Another round of 'face time' with my sister took place, and we found two more items which completed her shopping list, and Samantha was pleasantly surprised when she found a replacement for her original choice of gift! After paying for our supplies, all that we needed to do was negotiate a quick route out of the mall, and then head towards Walmart, so that we could buy some real essentials! For some reason, those who were heading in the direction that we did not want to go, were reluctant to let us through. It was as if they were jealous that our path was empty, and theirs was not! I was about to jump out of the car and stand in front of one of the trucks, which had moved just too far to allow our exit. However, the truck in front of him edged forward, allowing a big enough gap for us to slip through. This was not met with a pleasant response from the driver, but he had to contend with the smiles of two women who were singing, "It's the most wonderful time of the year", which was playing on every station over and over again!
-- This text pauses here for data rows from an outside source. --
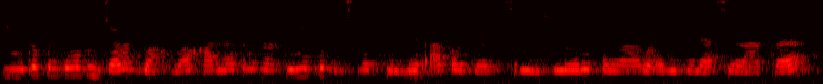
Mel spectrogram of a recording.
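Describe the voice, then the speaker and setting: A young woman reading out a class presentation haltingly, stumbling over English terms. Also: medium pitch, level tone, mellow. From Indonesia. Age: young adult. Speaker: student presenter. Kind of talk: class presentation, reading accounting slides aloud. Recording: roomy echo, faint background noise.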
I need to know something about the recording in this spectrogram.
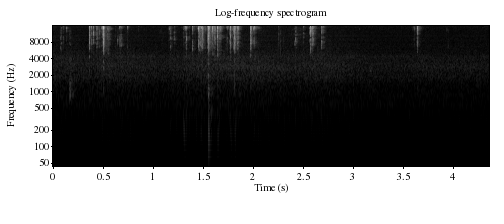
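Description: Faint keystrokes on a computer keyboard typing a short command: a quick run of clicks over the first two and a half seconds, then one more keystroke near the end.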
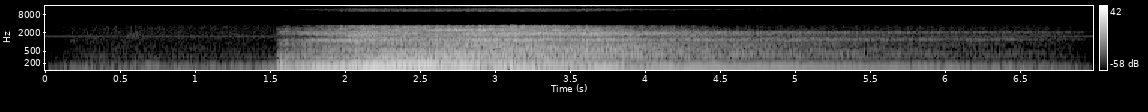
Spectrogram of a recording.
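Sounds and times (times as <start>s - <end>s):
dragon roar: 1.6s - 6.5s.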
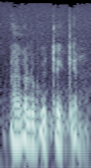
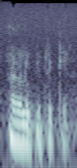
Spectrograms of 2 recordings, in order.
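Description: Both takes have the same delivery.

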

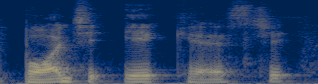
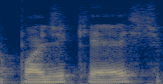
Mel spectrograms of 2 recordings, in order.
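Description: First: "pod e cast" split into three slow parts, pod, e, cast; split into syllables. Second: Said in the usual way. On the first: Shown as a demonstration.

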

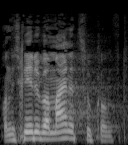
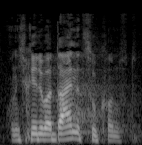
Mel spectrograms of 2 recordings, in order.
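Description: First: Meine stressed with a falling tune. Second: Deine stressed with a falling tune. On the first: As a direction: lean on meine. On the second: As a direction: turn it to them, lean on deine. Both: Shown as a demonstration.

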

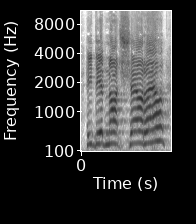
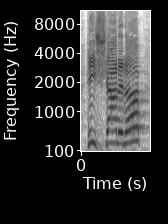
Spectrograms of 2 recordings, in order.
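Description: First: "out" stressed as the word being denied. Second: "up" hit hard as the correction; emphatic preaching with "up" punched; stress on up. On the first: Preacher ruling out a wrong reading, stress on "out". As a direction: lean firmly on "out" to reject it. Corrects out to shouted up. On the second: Preacher giving the right reading to the congregation, stress on "up". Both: Shown as a demonstration.

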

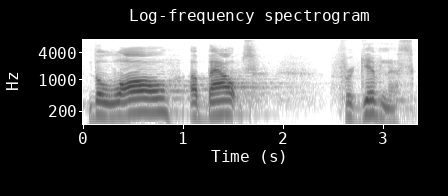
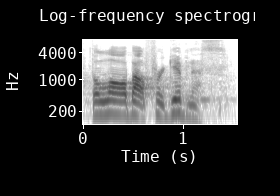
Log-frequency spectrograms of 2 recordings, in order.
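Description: First: Solemn emphatic restatement; slow, weighty repeat. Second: Said in the usual way. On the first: Shown as a demonstration.

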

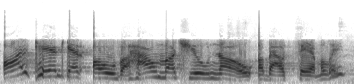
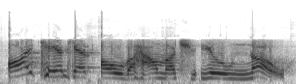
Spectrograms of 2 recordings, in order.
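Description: First: Said in the usual way. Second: Whispered, awed repeat; whispering the praise in awe. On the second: Real, not acted. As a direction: drop to a breathless whisper of amazement. Caller repeats praise, now whispered.

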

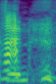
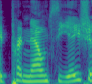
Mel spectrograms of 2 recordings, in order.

Walmart was virtually empty. Either everyone had left to go and join the long queue at the store in the mall, or everyone had shopped for groceries earlier. We parked, shopped, paid, and loaded the car in record time! Eventually, we arrived back at my house at five o'clock! The day had been long, but successful. Everything on our list was bought, and all remained for us to do was fit it into our suitcases!
Sunday, so far, has been reasonably peaceful. Dana and I went out for breakfast, and took our weekly walk up 'the hill' in our complex. It was raining for a while, but it is still quite warm. All that remains, today, here and now, is for me to wish everyone that participates a merry Christmas, and happy holidays to all. I can only hope that all those families that ended their day fretfully, are having a better day today, and will enjoy their time together over the next week. After all, this time next week it will all be over! I will be in England, and it will almost be time to say goodbye to another year, but that will be........... another story!